In an much-heralded interview with Ukrayinska Pravda, Budanov, 36, confirmed that the Ukrainians believe Putin is suffering from cancer, but did not add to an advance excerpt from the interview which revealed an apparent assassination bid on him.
Vladimir Putin is suffering from ‘several serious illnesses’ including cancer – but ‘will not die tomorrow’, Kyrylo Budanov has claimed
The major-general yesterday claimed Putin was the target of an assassination attempt shortly after launching his invasion (pictured yesterday)
‘He has several serious illnesses, one of which is cancer,’ he said.
‘But it is not worth hoping that Putin will die tomorrow.
‘He has at least a few more years. Like it or not, but it’s true.’
Budanov claimed Putin was in a ‘confused’ state mentally.
‘Here we can argue a lot about the state of the dictator, who thought he would capture the whole country [Ukraine] in three days and raise the Russian flag on the administration building in Kyiv,’ he said.
‘And for the third month in a row, declaring that he has the second and sometimes the first army in the world, he cannot cope, in his words, ‘with backward non-state Ukraine’.
‘This is his rhetoric. That’s what state he should be in?’
Putin has ‘significantly reduced people’s access to people’.
He allows in ‘quite a small number of people’ and ‘keeps everyone else at a distance’.
Asked if he believes Putin is grooming a successor, he suggested his medical condition has made him ‘manic’ and stops this.
Kyiv military spy chief Kyrylo Budanov said he fears the Russian leader still has a ‘few more years’ left in him

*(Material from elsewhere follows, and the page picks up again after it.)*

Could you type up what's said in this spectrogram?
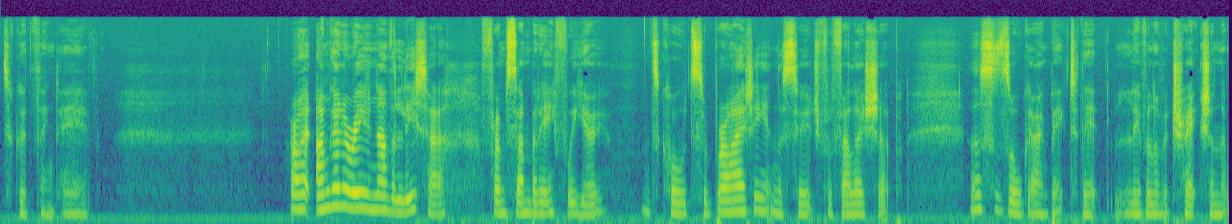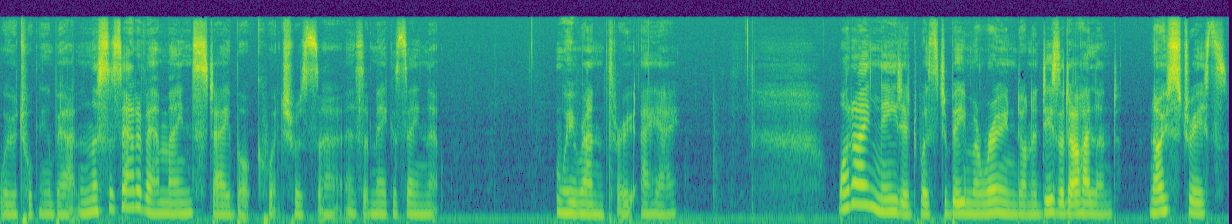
It's a good thing to have. All right, I'm going to read another letter from somebody for you. It's called Sobriety and the Search for Fellowship. This is all going back to that level of attraction that we were talking about, and this is out of our mainstay book, which was uh, is a magazine that we run through AA. What I needed was to be marooned on a desert island, no stress,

‘This is a very interesting question. In different periods of his time, he thought about it, and in principle chose, as they say, the favourite.
‘There were already several such people.
‘Looking at some of his manic syndromes, he is likely to be afraid to seriously prepare a successor, realising that in preparation, this successor may want to take the chair a little earlier than Putin himself wants.
‘Therefore, he keeps everyone at a certain distance. And he believes that he will rule forever. But it will not be so.’
He said: ‘Look at the history of any dictator of the 20th and 21st centuries.
‘They ended the same, absolutely all.
‘None of them ended differently. In most cases, they died against their will.
‘Take recent examples, such as Saddam Hussein, the former Yugoslav dictator, the Libyan dictator. This is a classic image of a dictator. There were other examples in Africa.
‘They all ended the same way, and Putin will end the same way.’ Budanov insisted ‘there were assassination attempts on Putin’.
He said: ‘There was even an assassination attempt on him, as they say, by representatives of the Caucasus not so long ago.
‘This is non-public information. Absolutely unsuccessful attempt, but it really took place….
‘It was about two months ago.
‘Once again, he was unsuccessful. There is no publicity about this event, but it happened.’